proving √n is irration (n=square free + integer)

Hi all!

*I have to show that *√n is irrational, where n is "any square free positive integer". Ive never worked with "Square free" numbers, but I understand the term (no divisor can be a square).

So I assume we proceed by contradiction, so √p=a/b ->p=(a/b)^2, now do we do the same "trick" where we find a common factor between a and b, or is there a different way to proceed because we are dealing with square free numbers instead of prime.

Thanks!

Re: proving √n is irration (n=square free + integer)

Re: proving √n is irration (n=square free + integer)

Pardon my naivety, but I have never worked with Integer square roots before, Let me give this a crack.

To answer your first question, if √n is rational, then √n=q/p, which is p√n=q, q is a positive integer, as wanted.

Now, the next one, if we expand we get k√n-k[√n]. k√n is an integer that we just proved above, and k[√n] is a positive smaller integer by definition.

So we have (√n-[√n])k is a positive integer.

The next part by definition, <0(√n-[√n])<1 so this multiplied by some k is <k.

Now the last part, lets expand, kn-k√n[√n], which by using the last 2 parts we know is a positive integer.

Now because k√n<k, then it cannot be rational, is this correct?

Re: proving √n is irration (n=square free + integer)

Quote:

Originally Posted by

**farmeruser1** Pardon my naivety, but I have never worked with Integer square roots before, Let me give this a crack.

To answer your first question, if √n is rational, then √n=q/p, which is p√n=q, q is a positive integer, as wanted.

Now, the next one, if we expand we get k√n-k[√n]. k√n is an integer that we just proved above, and k[√n] is a positive smaller integer by definition.

So we have (√n-[√n])k is a positive integer.

The next part by definition, <0(√n-[√n])<1 so this multiplied by some k is <k.

Now the last part, lets expand, kn-k√n[√n], which by using the last 2 parts we know is a positive integer.

Now because k√n<k, then it cannot be rational, is this correct?

That is correct.
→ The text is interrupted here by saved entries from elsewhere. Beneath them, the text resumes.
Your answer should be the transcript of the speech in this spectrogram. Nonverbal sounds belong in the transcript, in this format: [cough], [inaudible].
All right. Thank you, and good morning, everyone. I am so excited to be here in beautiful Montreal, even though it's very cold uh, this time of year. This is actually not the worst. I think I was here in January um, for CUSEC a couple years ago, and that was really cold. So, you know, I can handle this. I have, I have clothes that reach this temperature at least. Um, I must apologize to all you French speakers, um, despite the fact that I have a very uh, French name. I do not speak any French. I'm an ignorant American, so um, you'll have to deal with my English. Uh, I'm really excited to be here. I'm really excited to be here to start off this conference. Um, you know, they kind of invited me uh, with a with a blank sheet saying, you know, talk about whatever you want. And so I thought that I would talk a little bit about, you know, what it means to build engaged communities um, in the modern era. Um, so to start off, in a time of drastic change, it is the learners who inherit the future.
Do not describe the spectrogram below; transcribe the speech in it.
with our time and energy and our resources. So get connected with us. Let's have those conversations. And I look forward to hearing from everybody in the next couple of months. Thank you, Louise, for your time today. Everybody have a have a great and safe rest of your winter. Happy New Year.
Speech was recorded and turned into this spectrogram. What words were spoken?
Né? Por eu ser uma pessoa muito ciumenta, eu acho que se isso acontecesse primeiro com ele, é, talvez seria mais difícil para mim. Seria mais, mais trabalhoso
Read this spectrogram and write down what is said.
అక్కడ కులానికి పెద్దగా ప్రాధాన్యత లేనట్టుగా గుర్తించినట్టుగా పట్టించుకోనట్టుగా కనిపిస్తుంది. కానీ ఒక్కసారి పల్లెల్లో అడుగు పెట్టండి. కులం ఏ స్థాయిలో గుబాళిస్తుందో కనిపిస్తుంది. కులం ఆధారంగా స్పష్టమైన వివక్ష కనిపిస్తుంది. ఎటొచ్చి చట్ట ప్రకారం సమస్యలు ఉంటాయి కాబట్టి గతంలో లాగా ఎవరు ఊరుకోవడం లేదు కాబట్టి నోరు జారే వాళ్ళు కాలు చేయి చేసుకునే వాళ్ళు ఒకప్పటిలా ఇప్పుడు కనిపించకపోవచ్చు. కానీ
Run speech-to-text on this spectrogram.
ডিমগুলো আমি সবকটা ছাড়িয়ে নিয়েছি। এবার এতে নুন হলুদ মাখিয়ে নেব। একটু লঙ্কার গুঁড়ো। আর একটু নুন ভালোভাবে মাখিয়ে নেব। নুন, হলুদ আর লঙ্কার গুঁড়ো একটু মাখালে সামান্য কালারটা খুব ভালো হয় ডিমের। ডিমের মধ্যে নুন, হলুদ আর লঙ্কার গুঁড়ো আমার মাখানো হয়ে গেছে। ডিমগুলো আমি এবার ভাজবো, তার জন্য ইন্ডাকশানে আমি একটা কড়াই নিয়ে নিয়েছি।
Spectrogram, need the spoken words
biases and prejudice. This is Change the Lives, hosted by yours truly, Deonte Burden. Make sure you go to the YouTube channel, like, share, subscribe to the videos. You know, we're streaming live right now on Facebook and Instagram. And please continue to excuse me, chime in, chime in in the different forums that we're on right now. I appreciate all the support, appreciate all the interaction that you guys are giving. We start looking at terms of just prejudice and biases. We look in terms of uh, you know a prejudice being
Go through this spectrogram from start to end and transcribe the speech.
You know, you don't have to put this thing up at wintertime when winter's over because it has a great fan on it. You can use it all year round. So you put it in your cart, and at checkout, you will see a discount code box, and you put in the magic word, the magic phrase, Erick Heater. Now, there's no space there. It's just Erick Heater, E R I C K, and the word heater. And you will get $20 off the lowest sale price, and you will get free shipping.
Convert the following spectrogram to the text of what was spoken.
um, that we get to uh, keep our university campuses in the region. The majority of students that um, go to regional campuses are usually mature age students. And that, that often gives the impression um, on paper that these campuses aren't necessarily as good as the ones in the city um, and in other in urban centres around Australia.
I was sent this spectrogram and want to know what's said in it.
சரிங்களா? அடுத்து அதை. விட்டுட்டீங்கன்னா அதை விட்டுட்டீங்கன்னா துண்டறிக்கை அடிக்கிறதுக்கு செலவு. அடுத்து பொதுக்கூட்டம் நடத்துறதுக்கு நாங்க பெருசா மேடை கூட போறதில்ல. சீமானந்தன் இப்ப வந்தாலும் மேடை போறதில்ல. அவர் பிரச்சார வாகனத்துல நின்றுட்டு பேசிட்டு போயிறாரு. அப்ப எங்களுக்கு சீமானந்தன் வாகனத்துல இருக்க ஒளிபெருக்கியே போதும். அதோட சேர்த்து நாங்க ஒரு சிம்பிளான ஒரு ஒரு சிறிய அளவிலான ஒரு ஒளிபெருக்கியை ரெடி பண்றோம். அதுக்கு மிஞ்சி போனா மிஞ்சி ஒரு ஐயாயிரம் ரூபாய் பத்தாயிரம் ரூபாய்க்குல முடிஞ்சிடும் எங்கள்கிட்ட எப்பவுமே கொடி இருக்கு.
Well done.

If fact, this proves a stronger result than asked for.

For example, is not square-free. But we have shown that is not rational.